Document: The wonder of the teen brain.doc
Author: Michael Emslie
Save Date: 17/11/2009
Page 1 of 3
The wonder of the teen brain
March 30, 2009
A teenage brain is a work of art in progress. After a spurt in growth before puberty, children end up with
more grey matter - the nerve cells that let us think - than they will ever have again. Adolescence is, then, a
time of rapid pruning back, a discarding of unwanted neural connections which sees grey matter lost in a
wave from the back of the brain to the front.
A University of Melbourne neuroscientist, Professor Stephen Wood, likens this refining of our most
important organ to a sculpture being created, as unwanted bits are chipped away. "You end up with less
stone or clay, but it is a better finished work," he says.
Recent brain-imaging studies show the honing process is not complete until young people have reached
their early to mid-20s. The front parts of the brain that control judgment and caution are the last to
mature, which helps explain why teenagers have a reputation for being impulsive, emotionally volatile
Meanwhile, young people's surging hormones are driving a desire to seek out new thrills and experiences,
especially for boys.
"There is a developmental mismatch, with increased drive and no brakes," Professor Wood says.
Some researchers are critical that findings about the teenage brain can be used to reinforce negative

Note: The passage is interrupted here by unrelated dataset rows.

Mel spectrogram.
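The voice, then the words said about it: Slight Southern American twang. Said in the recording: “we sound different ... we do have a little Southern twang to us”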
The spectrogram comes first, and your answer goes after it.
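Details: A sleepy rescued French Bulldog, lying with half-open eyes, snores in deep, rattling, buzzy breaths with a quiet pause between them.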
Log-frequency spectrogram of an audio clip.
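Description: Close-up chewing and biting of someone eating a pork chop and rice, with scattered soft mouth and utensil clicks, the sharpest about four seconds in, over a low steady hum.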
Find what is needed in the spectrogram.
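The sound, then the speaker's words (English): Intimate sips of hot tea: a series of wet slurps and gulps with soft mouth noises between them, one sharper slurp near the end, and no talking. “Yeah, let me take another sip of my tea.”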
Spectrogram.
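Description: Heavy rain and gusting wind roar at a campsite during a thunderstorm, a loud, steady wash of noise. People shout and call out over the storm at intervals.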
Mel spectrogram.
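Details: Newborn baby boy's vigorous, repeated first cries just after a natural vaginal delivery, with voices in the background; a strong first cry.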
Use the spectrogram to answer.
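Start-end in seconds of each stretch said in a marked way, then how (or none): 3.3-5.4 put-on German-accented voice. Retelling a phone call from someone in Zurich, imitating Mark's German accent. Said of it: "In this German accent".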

stereotypes of adolescents and threaten their human rights, but the brain scans also provide insights into
the special vulnerability of young people to addictive substances and mental illness.
They reinforce, too, that the teen years are not just a time of risk, but one of opportunity, creativity and

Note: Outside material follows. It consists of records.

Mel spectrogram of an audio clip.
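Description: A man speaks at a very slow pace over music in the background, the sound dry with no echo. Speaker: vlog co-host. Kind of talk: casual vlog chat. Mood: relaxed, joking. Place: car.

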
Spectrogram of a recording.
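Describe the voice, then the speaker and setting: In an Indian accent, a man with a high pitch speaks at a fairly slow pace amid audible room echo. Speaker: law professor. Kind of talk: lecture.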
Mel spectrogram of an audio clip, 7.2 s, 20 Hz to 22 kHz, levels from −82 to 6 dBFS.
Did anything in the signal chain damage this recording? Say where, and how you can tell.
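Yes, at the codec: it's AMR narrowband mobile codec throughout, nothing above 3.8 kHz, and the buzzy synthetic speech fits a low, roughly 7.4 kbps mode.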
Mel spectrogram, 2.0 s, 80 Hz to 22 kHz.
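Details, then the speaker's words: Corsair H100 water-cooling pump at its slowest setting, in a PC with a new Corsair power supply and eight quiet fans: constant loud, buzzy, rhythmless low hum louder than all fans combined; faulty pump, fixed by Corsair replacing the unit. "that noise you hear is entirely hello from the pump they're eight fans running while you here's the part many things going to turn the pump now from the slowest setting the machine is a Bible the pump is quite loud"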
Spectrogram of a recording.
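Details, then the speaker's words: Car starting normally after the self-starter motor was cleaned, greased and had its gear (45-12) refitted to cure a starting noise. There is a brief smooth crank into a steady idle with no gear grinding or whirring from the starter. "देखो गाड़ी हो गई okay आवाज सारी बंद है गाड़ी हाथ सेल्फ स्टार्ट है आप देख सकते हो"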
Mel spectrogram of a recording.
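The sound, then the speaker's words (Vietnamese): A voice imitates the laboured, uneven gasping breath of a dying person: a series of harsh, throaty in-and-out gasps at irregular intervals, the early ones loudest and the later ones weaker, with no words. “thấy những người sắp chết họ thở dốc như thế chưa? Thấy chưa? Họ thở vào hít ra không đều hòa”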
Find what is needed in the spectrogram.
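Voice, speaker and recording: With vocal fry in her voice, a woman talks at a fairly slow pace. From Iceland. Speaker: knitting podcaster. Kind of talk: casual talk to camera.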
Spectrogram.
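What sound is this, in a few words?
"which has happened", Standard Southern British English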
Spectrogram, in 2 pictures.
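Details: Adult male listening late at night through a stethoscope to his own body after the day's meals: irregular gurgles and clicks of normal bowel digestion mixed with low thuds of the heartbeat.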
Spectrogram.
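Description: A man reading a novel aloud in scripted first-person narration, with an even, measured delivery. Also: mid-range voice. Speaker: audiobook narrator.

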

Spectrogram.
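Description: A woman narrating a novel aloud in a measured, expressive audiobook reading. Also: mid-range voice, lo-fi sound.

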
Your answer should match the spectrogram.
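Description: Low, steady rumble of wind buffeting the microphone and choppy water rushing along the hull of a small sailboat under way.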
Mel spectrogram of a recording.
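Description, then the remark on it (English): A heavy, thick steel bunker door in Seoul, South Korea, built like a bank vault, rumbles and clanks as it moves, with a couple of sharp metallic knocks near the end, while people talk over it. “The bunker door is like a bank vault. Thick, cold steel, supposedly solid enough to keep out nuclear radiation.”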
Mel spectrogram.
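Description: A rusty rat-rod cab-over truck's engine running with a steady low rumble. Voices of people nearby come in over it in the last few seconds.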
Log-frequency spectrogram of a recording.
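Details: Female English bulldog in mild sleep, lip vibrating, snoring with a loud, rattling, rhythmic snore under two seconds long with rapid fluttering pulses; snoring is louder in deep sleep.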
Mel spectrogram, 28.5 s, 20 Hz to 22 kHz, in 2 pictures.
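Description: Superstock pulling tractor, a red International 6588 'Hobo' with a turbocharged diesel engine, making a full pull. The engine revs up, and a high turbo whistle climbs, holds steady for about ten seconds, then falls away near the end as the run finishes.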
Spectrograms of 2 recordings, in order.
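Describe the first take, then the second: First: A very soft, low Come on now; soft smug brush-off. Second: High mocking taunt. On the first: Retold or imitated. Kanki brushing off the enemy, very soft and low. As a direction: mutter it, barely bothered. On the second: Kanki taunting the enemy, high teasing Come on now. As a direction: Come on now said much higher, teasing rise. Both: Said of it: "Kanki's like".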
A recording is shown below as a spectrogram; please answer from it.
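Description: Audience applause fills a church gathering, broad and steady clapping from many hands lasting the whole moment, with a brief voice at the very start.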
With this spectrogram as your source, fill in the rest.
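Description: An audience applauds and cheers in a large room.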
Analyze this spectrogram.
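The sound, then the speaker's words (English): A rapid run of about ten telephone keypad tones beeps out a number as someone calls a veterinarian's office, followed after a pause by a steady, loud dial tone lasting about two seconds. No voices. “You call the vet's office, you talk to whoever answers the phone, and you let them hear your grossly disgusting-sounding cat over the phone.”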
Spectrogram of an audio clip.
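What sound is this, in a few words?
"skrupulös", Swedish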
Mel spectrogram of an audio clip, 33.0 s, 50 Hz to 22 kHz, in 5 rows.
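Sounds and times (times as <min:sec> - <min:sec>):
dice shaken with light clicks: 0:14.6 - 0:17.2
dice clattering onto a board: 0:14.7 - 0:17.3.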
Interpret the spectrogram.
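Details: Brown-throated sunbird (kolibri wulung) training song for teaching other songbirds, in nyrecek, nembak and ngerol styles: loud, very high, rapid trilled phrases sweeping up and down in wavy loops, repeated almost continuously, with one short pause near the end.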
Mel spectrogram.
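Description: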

learning. And with the brain still plastic, it is a period when the right kind of intervention - in particular,
firm but warm care from adults with high expectations of a teenag